▶ Given records
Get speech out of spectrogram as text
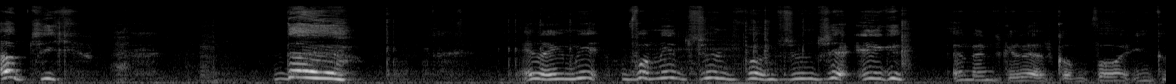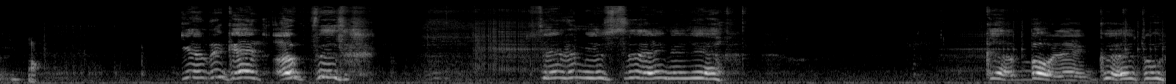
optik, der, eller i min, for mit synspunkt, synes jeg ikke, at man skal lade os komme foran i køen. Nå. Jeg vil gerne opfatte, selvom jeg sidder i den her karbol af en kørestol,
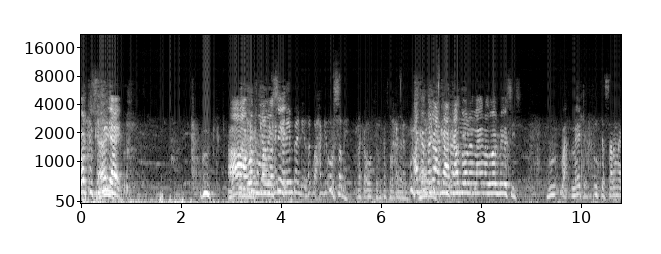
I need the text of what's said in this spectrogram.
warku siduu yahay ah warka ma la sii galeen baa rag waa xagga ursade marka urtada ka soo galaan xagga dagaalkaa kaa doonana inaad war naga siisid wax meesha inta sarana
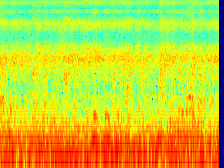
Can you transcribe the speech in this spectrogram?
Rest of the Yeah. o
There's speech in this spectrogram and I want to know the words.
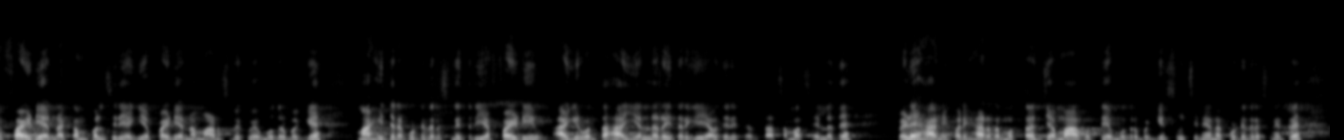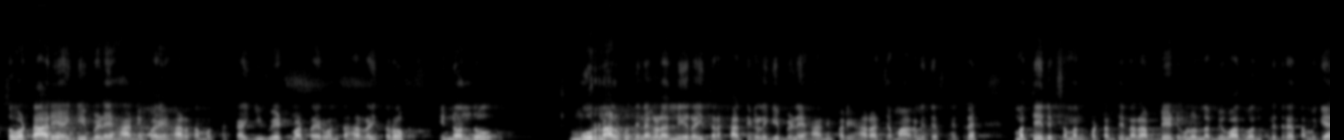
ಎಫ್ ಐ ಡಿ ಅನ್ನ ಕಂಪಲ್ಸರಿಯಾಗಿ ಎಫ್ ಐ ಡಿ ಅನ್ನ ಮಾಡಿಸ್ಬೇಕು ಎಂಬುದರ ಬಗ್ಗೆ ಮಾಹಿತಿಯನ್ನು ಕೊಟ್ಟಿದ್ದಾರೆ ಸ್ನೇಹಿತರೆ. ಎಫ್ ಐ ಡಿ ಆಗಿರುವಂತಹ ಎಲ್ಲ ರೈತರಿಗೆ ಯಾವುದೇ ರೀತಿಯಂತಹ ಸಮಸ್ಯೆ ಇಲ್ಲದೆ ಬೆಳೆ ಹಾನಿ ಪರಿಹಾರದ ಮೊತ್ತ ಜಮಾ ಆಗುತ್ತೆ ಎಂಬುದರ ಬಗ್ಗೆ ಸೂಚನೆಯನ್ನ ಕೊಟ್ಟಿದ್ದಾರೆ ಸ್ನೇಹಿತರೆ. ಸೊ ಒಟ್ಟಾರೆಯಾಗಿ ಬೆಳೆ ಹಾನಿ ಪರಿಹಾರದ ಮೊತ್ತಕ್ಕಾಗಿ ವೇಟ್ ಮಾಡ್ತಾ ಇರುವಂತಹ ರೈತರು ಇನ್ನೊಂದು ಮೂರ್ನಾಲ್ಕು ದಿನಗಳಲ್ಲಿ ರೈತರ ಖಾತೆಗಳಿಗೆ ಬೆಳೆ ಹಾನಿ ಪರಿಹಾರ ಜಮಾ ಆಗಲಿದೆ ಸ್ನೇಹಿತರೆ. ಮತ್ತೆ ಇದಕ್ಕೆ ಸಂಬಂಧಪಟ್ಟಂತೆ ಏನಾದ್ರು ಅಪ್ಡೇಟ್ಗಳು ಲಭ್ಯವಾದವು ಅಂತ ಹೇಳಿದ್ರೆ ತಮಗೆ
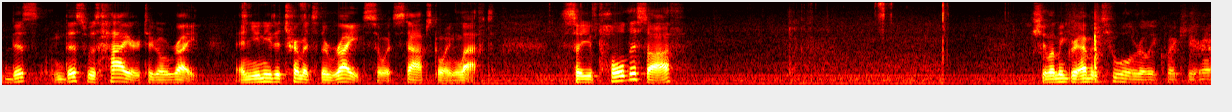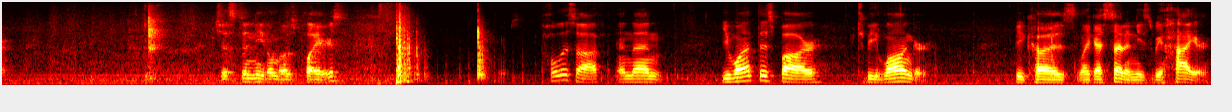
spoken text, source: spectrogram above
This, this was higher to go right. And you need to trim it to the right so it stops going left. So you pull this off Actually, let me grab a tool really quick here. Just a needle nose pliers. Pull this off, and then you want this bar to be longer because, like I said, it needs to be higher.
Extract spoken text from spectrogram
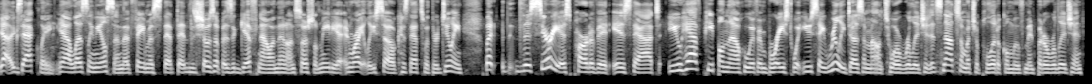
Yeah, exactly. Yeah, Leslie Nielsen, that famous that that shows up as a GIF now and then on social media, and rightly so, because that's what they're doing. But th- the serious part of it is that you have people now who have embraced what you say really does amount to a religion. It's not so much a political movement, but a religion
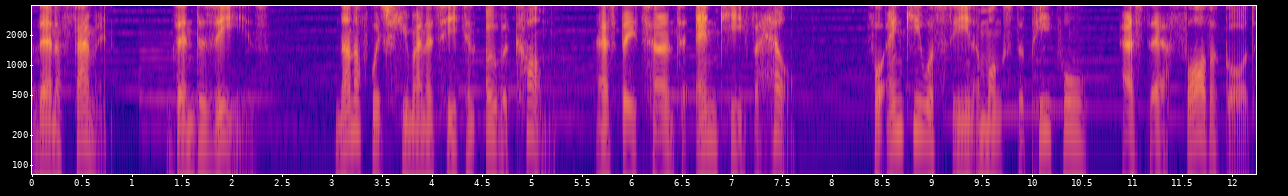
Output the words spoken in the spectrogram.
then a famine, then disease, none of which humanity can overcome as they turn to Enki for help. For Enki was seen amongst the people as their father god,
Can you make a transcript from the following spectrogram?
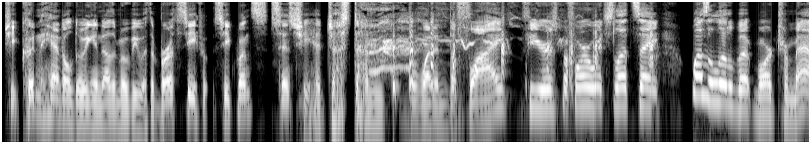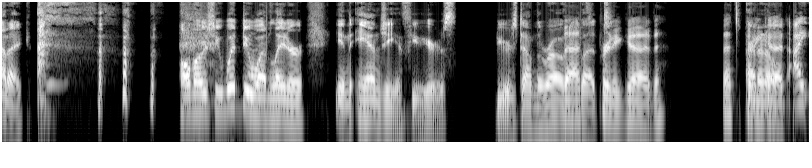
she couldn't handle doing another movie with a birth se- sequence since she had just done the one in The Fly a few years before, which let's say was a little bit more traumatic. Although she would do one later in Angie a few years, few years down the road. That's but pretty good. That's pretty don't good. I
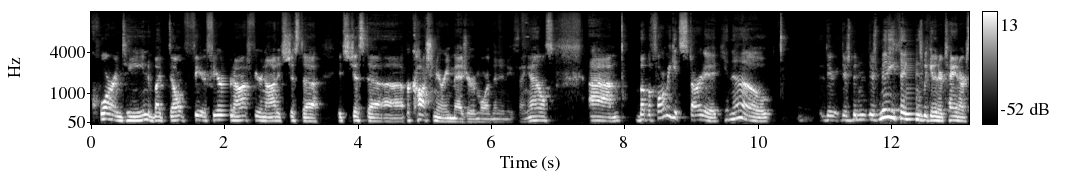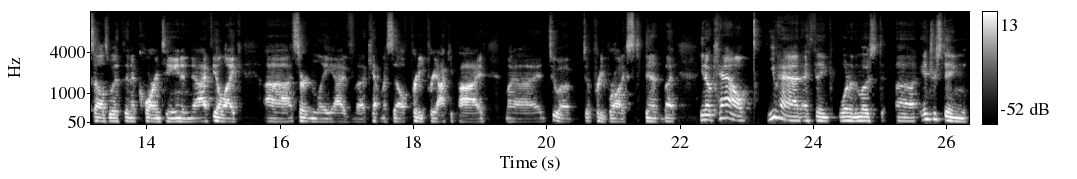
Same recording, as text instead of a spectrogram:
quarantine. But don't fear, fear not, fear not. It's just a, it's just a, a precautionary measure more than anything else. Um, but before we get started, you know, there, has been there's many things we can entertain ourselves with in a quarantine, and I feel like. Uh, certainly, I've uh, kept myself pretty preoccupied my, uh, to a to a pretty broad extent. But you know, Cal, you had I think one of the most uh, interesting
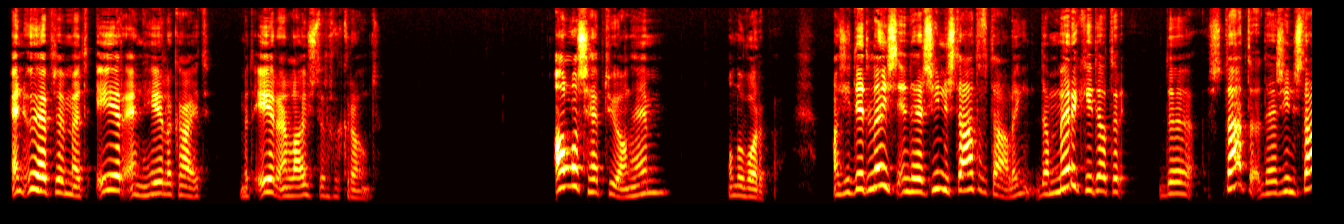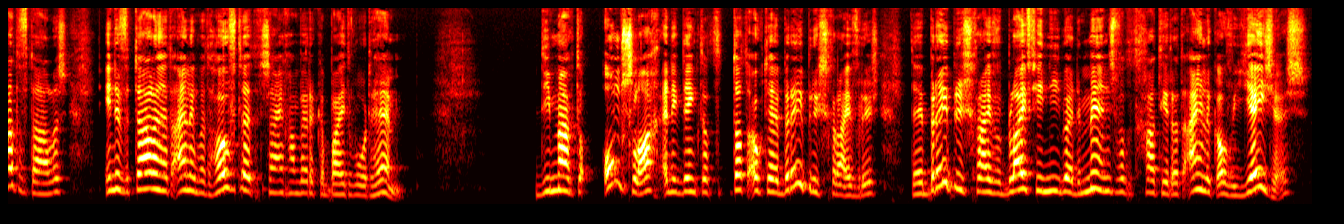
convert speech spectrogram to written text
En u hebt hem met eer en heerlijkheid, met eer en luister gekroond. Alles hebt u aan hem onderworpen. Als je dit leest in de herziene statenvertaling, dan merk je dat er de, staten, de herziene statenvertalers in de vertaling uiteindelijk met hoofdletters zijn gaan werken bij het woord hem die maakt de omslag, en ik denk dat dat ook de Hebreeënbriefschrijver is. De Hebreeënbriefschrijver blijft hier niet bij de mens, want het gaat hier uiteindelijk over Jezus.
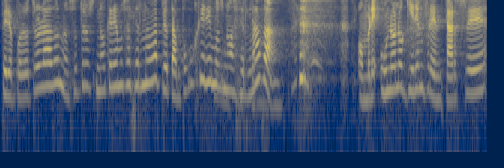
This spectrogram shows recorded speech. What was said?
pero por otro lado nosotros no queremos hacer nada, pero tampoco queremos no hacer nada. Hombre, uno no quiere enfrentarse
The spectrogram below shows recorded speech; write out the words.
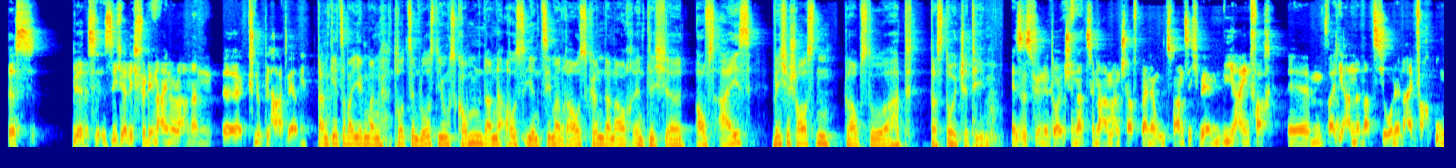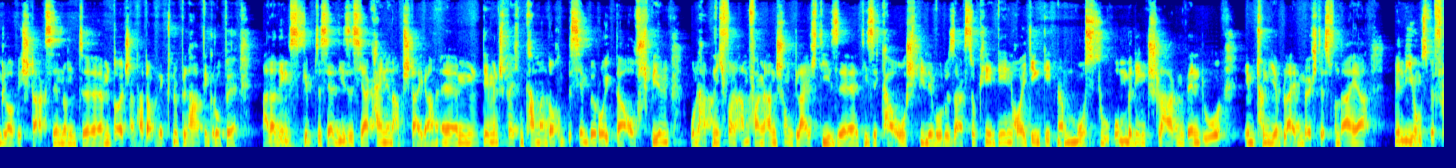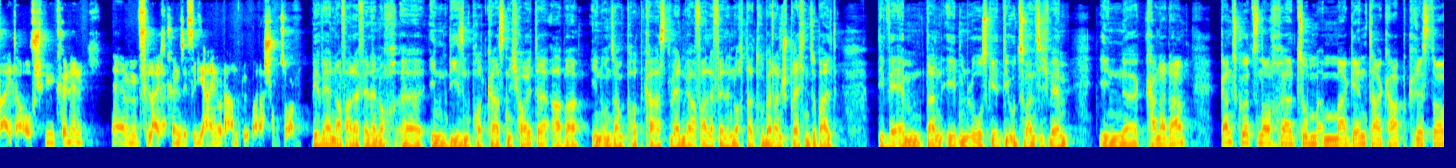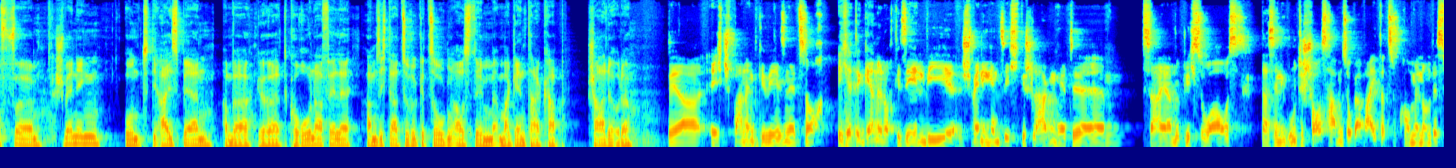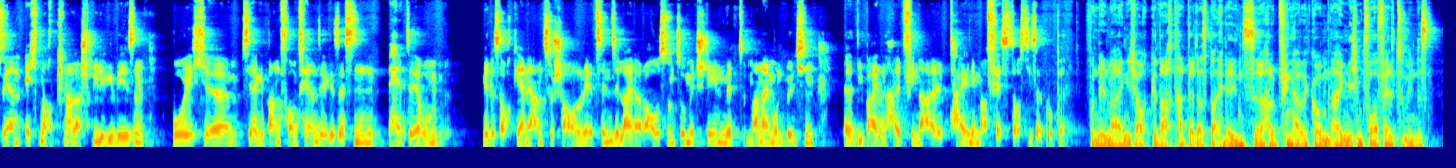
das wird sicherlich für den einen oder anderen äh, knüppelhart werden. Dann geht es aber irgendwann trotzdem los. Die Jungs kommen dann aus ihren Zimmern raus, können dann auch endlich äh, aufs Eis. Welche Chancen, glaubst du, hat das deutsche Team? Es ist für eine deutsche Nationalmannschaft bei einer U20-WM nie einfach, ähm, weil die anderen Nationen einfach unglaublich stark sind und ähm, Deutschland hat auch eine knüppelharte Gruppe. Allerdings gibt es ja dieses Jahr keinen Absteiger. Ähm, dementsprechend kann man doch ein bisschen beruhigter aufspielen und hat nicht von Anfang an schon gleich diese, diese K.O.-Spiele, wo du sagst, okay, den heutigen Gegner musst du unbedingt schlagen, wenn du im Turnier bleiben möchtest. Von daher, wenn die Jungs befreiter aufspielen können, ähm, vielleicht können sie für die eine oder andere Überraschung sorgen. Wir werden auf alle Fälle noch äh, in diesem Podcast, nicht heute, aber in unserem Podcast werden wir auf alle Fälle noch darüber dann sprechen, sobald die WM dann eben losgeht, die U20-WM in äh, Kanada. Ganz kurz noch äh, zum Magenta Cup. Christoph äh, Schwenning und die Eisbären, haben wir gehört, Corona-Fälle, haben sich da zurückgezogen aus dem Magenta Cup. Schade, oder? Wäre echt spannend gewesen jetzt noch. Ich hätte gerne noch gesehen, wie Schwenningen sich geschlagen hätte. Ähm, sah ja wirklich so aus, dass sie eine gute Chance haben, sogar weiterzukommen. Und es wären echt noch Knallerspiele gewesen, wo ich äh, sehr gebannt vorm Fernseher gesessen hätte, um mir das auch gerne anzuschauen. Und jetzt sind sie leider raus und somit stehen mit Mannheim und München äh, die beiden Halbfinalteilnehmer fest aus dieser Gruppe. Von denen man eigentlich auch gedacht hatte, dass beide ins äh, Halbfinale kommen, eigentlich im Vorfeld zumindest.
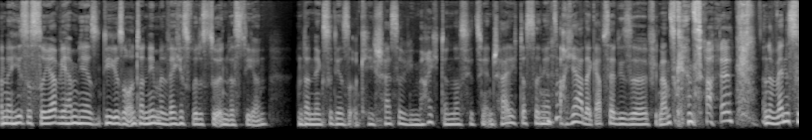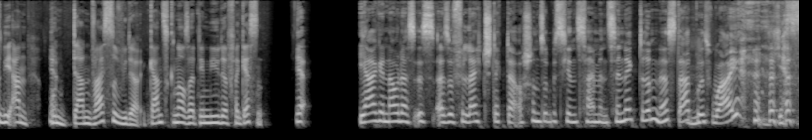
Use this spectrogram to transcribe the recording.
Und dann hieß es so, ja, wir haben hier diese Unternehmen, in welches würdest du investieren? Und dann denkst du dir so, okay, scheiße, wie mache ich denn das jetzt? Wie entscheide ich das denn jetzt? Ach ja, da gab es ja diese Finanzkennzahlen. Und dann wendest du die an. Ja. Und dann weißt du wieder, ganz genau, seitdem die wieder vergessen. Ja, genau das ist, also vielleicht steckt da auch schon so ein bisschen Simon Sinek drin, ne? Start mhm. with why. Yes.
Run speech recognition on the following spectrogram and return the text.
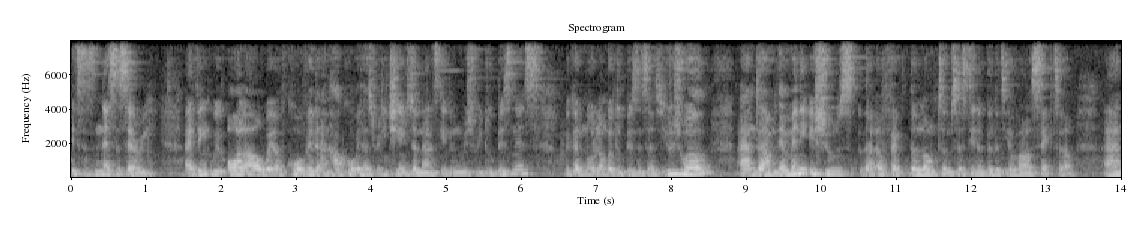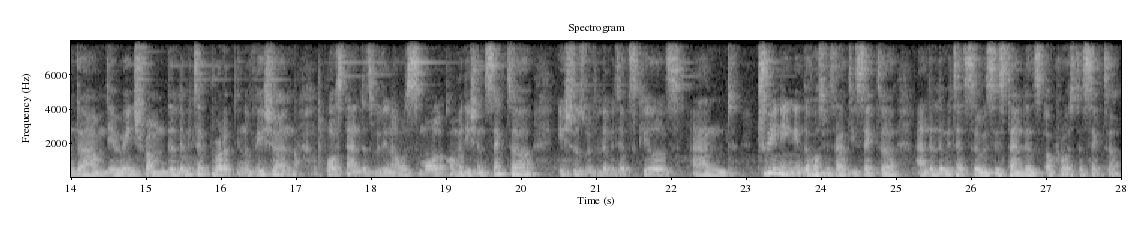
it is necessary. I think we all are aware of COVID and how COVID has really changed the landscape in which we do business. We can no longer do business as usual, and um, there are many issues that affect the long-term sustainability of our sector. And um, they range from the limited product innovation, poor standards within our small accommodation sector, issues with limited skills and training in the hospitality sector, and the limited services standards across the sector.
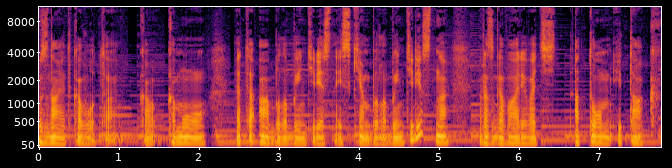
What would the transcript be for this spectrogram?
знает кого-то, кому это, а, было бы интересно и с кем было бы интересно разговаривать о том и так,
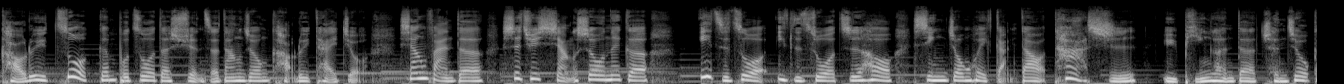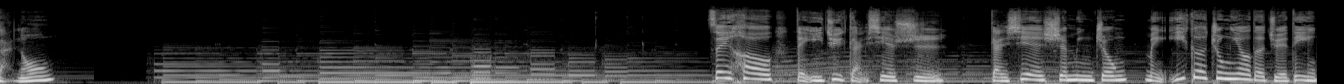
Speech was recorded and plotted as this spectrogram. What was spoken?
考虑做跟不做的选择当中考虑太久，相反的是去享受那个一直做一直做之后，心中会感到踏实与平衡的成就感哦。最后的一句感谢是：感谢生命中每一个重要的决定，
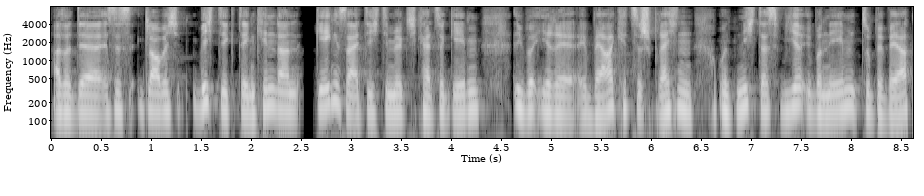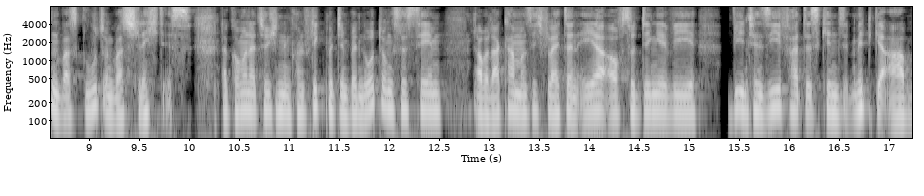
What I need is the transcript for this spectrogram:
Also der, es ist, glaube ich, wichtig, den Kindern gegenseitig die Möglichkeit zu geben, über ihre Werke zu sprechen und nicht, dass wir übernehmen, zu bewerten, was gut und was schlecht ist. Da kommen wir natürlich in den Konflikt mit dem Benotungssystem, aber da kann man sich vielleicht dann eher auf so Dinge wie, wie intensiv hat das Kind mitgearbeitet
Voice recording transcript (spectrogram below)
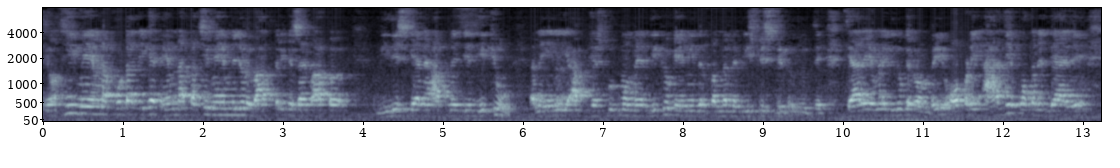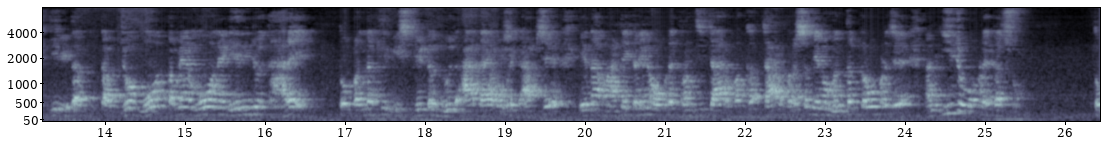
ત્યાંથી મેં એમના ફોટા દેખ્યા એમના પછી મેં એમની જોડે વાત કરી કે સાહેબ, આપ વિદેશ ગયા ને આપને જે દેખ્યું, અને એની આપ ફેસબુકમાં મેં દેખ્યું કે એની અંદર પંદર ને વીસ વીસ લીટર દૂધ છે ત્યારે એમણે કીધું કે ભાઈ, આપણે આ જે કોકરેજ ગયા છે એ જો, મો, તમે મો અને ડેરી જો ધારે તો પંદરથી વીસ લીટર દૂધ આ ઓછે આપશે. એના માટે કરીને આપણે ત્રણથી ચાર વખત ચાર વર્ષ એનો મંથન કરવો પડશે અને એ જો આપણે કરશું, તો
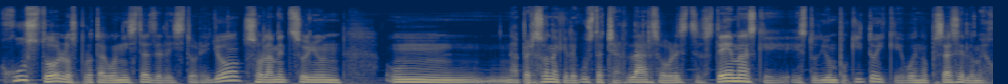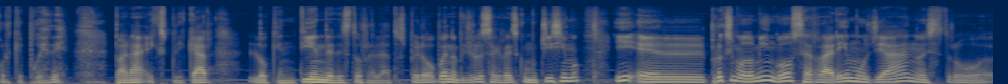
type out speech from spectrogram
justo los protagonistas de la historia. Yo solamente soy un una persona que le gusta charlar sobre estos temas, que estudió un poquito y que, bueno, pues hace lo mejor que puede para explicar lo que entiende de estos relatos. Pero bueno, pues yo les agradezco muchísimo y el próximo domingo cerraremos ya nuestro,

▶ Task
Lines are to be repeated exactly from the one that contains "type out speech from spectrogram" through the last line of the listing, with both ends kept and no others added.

▶ Task answer
type out speech from spectrogram
justo los protagonistas de la historia. Yo solamente soy un una persona que le gusta charlar sobre estos temas, que estudió un poquito y que, bueno, pues hace lo mejor que puede para explicar lo que entiende de estos relatos. Pero bueno, pues yo les agradezco muchísimo y el próximo domingo cerraremos ya nuestro,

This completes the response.